By Alex Cordero
It is the brink of a new year and Pasadena will already be making history in 2020 by having a forum on climate action conducted by people under the age of 35 on Feb. 4 at Robinson Recreation Center.
Climate action appears to be a leading topic not only on a global level but also on a local level in 2020. People all over the world are calling on government officials and world leaders to support aggressive environmental petitions to save our planet.
The leading activists for climate change have been young leaders and local youth have caught the attention of the community and local government officials on the subject of climate change policies.
All mayoral and city council candidates have been invited to participate and young local leading activist Ozzy Simpson is anticipating the upcoming forum. “What I’m most looking forward to with the Climate Action Forum is bringing attention to how the climate crisis affects Pasadena deeply. Not only that, but there are ways for Pasadena to combat the climate crisis locally, even if other cities and governments don’t take action with us. Pasadena is in a position where it can be a leader on the climate crisis but we have to work to do that.”
He continued, “I’m also looking forward to relating the climate crisis to issues many may not see as directly climate-related. For example, housing and the way buildings are designed can play a huge role in how cities can be more climate-resilient.”
Eco-friendly housing appears to be growing in popularity as more people become conscious of their ecological footprint and tend to want to live a lifestyle that nourishes the future of our environment with the hopes of curtailing global warming.
I asked Ozzy if there is a specific city official that he is more interested in listening to on climate action on Feb. 4. “As for hearing from a specific council member or mayoral candidate, I’m obviously interested in hearing what every candidate has to say, but, specifically, I‘m very interested in having Ryan Bell (candidate for District 6) discuss his plans for a local Green New Deal in more depth. Similarly, but on the mayoral side, Jason Hardin signed the Green New Deal pledge in December and I’m interested in hearing what he envisions a climate-resilient Pasadena could look like. After presenting the Green New Deal pledge late at night in December to our sitting elected officials and none of them signing on, I’m interested in climate crisis.”
In 2018 the City of Pasadena adopted the Climate Action Plan (CAP), “a strategic framework for measuring, planning, and reducing the City’s share of GHG emissions.”
GHG (greenhouse gas) emissions are a combination of three major gases that affect our environment: carbon dioxide (CO2), methane (CH4) and nitrous oxide (N2O). Per the 2018 CAP Annual Report Card, most of the cities goals set forth to be on target for 2020 are categorized as likely to be achieved.

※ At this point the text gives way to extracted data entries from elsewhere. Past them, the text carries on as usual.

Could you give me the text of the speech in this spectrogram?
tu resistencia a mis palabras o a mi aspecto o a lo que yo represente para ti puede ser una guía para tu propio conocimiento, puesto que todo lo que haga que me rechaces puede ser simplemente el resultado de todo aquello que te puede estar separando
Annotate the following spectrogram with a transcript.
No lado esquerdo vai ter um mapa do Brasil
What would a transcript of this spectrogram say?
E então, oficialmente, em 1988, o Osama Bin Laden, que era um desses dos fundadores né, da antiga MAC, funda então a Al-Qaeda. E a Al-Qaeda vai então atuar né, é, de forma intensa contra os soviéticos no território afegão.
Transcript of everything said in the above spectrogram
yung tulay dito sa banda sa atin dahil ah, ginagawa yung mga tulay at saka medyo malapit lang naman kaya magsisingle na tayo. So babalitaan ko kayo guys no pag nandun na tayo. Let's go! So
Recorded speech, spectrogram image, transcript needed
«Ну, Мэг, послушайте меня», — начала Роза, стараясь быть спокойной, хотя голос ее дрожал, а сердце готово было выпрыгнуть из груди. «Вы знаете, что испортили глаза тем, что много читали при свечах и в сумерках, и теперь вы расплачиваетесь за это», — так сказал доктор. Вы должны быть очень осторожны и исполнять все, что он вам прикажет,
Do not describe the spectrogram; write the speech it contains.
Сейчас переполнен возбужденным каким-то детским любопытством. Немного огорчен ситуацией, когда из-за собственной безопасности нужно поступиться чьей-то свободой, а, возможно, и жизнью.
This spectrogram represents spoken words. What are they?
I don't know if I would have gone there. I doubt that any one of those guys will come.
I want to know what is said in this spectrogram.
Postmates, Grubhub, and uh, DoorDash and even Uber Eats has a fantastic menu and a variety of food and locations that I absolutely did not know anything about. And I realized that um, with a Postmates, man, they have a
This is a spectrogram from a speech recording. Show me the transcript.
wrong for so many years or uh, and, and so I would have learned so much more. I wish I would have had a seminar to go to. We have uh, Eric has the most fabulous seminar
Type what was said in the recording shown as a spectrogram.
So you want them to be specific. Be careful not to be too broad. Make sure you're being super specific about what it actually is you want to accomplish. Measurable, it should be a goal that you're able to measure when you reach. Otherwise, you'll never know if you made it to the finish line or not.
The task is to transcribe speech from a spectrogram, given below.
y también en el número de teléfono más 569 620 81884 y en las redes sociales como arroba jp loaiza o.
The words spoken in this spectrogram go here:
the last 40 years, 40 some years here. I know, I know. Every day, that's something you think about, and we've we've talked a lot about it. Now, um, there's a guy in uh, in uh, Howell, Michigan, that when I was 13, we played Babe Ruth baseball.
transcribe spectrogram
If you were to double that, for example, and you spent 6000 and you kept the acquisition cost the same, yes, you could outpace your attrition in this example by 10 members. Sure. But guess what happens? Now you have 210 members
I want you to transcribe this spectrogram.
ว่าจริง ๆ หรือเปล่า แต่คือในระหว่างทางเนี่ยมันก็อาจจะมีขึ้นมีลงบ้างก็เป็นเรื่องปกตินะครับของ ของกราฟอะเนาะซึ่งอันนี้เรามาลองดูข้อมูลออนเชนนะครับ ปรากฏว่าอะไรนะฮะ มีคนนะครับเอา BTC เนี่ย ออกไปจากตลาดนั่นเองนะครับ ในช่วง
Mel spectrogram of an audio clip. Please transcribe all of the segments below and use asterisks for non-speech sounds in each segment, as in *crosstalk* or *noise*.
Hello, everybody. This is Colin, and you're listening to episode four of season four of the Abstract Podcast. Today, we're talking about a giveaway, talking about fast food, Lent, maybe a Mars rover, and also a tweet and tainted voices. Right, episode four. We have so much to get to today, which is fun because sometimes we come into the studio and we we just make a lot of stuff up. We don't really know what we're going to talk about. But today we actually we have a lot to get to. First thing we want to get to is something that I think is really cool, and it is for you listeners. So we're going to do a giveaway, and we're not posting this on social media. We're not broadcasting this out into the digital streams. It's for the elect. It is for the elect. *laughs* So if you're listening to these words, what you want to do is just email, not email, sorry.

Some of the targets of CAP are: sustainable mobility and land use, energy efficiency and conservation, and water conservation. And although the 2018 CAP Annual Report Card states incredible achievements by the city in reducing GHG emissions, it is evident that local youth and residents are demanding more from their government officials and leaders regarding climate action.
In December of 2019, as world leaders met in Madrid for the last United Nations Climate Change Conference, aka Conference of the Parties (COP25), the sites and dates for the 2020 Regional Climate Weeks were revealed. Commitments from countries all over the world to become net-zero by the years 2030 and 2050 are believed to be the most ambitious yet and discussions for reducing emissions are anticipated to be more aggressive as world leaders contend with how to save the future of our planet in the next decade.
Pasadena resident David Azevedo will be in attendance at the upcoming Climate Action Forum and he is looking forward to discussing green policies with city officials. “The health and safety of our planet — from air and water quality, fire risk, and hotter climates—directly depends on the bold leadership of local elected officials. Cities around the world are already making a huge difference by becoming plastic-free, providing clean energy, and encouraging more walking, biking, and public transit. Pasadena, however, lags far behind those cities and for voters who care about the environment, our youth-led Climate Action Forum on Feb. 4 will be an opportunity to ask mayoral and citywide candidates how they will contribute to saving our planet’s future.”